Personally, I consider the downfall and backlash scenarios less likely. Above all, the functionality and necessity of global governance in the age of globalisation do not support the downfall scenario. Accordingly, the aspiring superpower is less likely to be China, who fundamentally challenges the liberal world order. While it is true that Chinese foreign policy readily emphasises national sovereignty, outside of the field of human rights, it has previously defended rather than attacked many components of the global political system. In contrast, the backlash scenario underestimates the mobilisation potential of nationalists and anti-cosmopolitans. They are not groups of old white men that have to become accustomed to the revocation of their privileges. Globalisation and the global political system have in fact created losers and winners on a transnational and global level, who will probably continue to oppose each other in political discourse in the national political systems and in the global political system. The outcome of this discourse will crucially depend on whether the global political system can be reformed to gain legitimacy.
If the future of the liberal world order therefore depends on political choices, then this poses the inevitable question of which policies and institutional reforms will be necessary to process the new line of conflict in a productive way. How can the liberal world order be defended in view of the internal and external challenges? What changes do representatives of the global policy of responsibility need to make compared to the past decades?
Liberal World Order
How We Must Act
The weakening of the liberal world order is based on normative challenges. An ideational defence programme is needed to retain it. Only then can the principal threat of our time be confronted: to defend internal and external attacks on the liberal world order. It will be a lengthy battle, which will take place at both the national and international level. Three measures must be taken:

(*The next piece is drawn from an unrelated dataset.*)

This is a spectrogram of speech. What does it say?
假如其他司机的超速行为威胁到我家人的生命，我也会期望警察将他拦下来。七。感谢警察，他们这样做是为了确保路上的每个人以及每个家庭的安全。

- The advocates of the liberal world order in Germany must stop defending themselves politically, but rather choose the offensive and proactively represent the cosmopolitan worldview in an offensive. The tendency to bring home reasonable global agreements and sell them as if they were without alternative may seem like an easy strategy in the short term. In the long term, however, it is detrimental, as it prevents societal debates and an open discourse on world policy without predefined outcomes.
- The discourses that take place within European and international institutions on the right trajectories must be made transparent, and room for opposition must be created. Political opposition within international and European institutions helps prevent dissatisfaction with policies from structurally translating into institutional criticism. Germany must advocate for this.
- Germany must look for coalition partners for a liberal world order in the Global South. The long-term work on such coalitions is more promising than relying solely on questionable deals with authoritarian potentates.